Dataset records
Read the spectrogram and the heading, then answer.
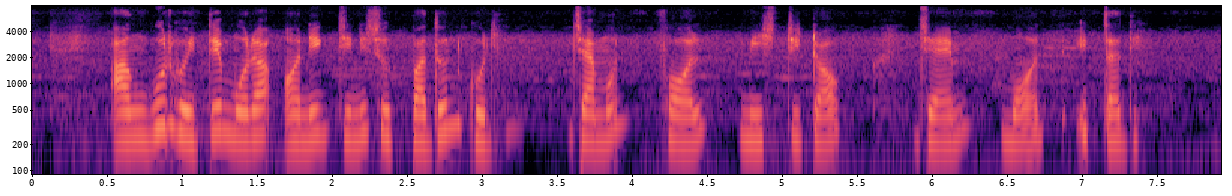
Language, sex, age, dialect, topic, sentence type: Bengali, female, 18-24, Western, agriculture, statement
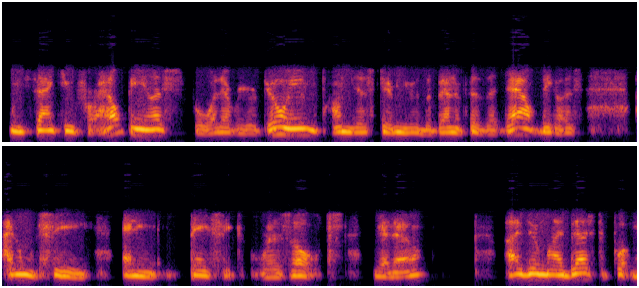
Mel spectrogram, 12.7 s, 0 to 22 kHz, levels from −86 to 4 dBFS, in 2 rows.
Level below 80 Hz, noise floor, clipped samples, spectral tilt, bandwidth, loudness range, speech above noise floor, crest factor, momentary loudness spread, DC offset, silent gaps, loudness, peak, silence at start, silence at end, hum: -72 dBFS; -47 dBFS; under 0.1%; -8.5 dB/octave; 3.9 kHz; 5 LU; 28 dB; 18 dB; 15 LU; under 0.1%; none; -19 LUFS; -2 dBFS; 0.1 s; 0 s; none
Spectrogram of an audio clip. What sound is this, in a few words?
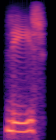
"leash", Indian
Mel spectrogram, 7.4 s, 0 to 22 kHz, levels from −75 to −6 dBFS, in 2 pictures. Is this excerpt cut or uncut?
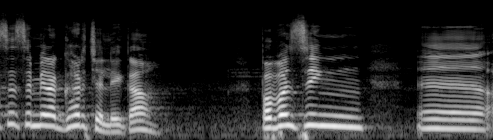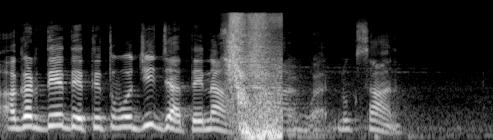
cut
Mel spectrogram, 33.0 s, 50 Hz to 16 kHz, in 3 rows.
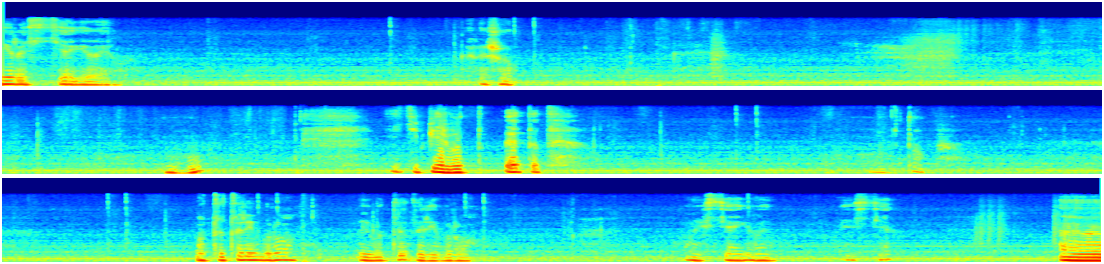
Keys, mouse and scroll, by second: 0.9-3.9 drag, 5.5 click, 18.7 click, 23.4 click, 25.0 click, 26.9 shift+click, 29.8-32.9 drag.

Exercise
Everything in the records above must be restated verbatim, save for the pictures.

Task response
Read the spectrogram and the heading, then answer.
Language, sex, age, dialect, topic, sentence type: Bengali, female, 18-24, Western, agriculture, statement
Mel spectrogram, 12.7 s, 0 to 22 kHz, levels from −86 to 4 dBFS, in 2 rows.
Level below 80 Hz, noise floor, clipped samples, spectral tilt, bandwidth, loudness range, speech above noise floor, crest factor, momentary loudness spread, DC offset, silent gaps, loudness, peak, silence at start, silence at end, hum: -72 dBFS; -47 dBFS; under 0.1%; -8.5 dB/octave; 3.9 kHz; 5 LU; 28 dB; 18 dB; 15 LU; under 0.1%; none; -19 LUFS; -2 dBFS; 0.1 s; 0 s; none
Spectrogram of an audio clip. What sound is this, in a few words?
"leash", Indian
Mel spectrogram, 7.4 s, 0 to 22 kHz, levels from −75 to −6 dBFS, in 2 pictures. Is this excerpt cut or uncut?
cut
Mel spectrogram, 33.0 s, 50 Hz to 16 kHz, in 3 rows.
Keys, mouse and scroll, by second: 0.9-3.9 drag, 5.5 click, 18.7 click, 23.4 click, 25.0 click, 26.9 shift+click, 29.8-32.9 drag.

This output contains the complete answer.